Genre: Traditional
Label: R.U.F

"Estuary soul", he calls it, "more Church of England than gospel", this feudal mix of electric guitar, upright bass and the most restrained, grainy Hammond organ imaginable. Filing away at the buttoned-up mores of his home country with the laser-sharp purpose of a Shawshank inmate, English singer-songwriter Chris Wood has long assumed the role of both commentator and agent provocateur. He's the living embodiment of what's been called "bardcore" by Simon Emmerson, Woods's fellow member of the collaborative The Imagined Village.

Four remarkable solo albums in, and Wood has again raised the bar. Abandoning his usual stripped-down sound for one rich in nuance and shade, Wood visits his attention on a bountiful collection of subjects and sources. He catapults William Blake's short poem And did these feet into a searing meditation on England's current state of disrepair, not by bowdlerising Blake's words but by juxtaposing them with a languid, deeply respondent guitar line that underscores with pitch perfection each of Blake's four posed questions.

None the Wiser was born while Wood toured the UK with Joan Armatrading, and its title track plays like a counter-insurgency attack on the clichés and chestnuts that dominate our news stories: "To the masters of the universe, we're nought but fertiliser/what kind of beast is man?" he sings, his words bathed in a guitar line that hurtles towards infinity.

This is no barricade-thumping treatise, however, but a distilled and intimate collection of snapshots chronicling the sweetness of love, the fragility of sanity (with due deference to the wonderful English poet John Clare), the glories of ageing and so much more besides. Wood has written in the past of contemporary issues with more subtlety and humour than Billy Bragg and with a sense of history that solidly anchors his perspective.

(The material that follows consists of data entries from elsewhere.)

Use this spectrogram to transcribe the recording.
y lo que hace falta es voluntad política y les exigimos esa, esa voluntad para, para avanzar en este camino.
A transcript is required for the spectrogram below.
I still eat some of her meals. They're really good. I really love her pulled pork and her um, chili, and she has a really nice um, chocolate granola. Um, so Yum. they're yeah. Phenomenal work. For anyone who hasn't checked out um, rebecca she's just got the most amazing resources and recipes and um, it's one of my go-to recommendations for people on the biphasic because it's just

Nobody comes even close to equalling his bird's-eye-view round these parts lately, but None the Wiser will effortlessly feed appetites for sharp-toothed musical inventiveness in the meantime.
Download: I Am, None the Wiser

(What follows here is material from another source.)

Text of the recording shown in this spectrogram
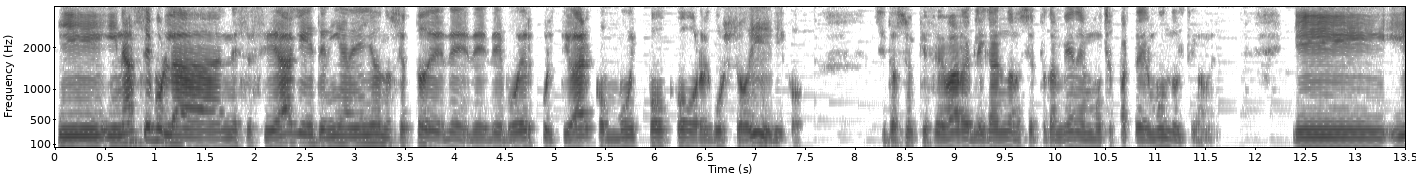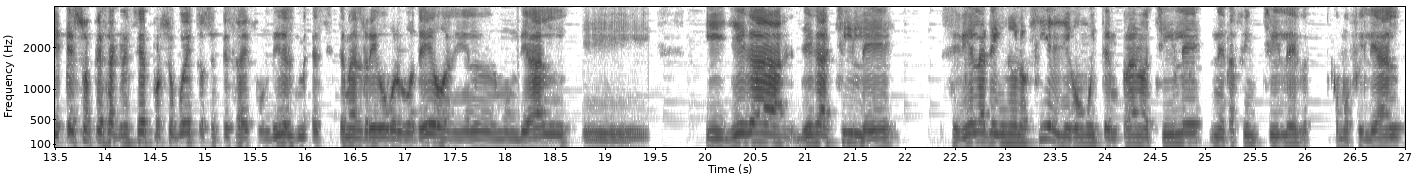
Y, nace por la necesidad que tenían ellos, ¿no es cierto?, de, de, poder cultivar con muy poco recurso hídrico, situación que se va replicando, ¿no es cierto?, también en muchas partes del mundo últimamente. Y, eso empieza a crecer, por supuesto, se empieza a difundir el, sistema del riego por goteo a nivel mundial y, llega, llega a Chile, si bien la tecnología llegó muy temprano a Chile, Netafim Chile como filial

Siobhán Long

Siobhán Long

Siobhán Long, a contributor to The Irish Times, writes about traditional music and the wider arts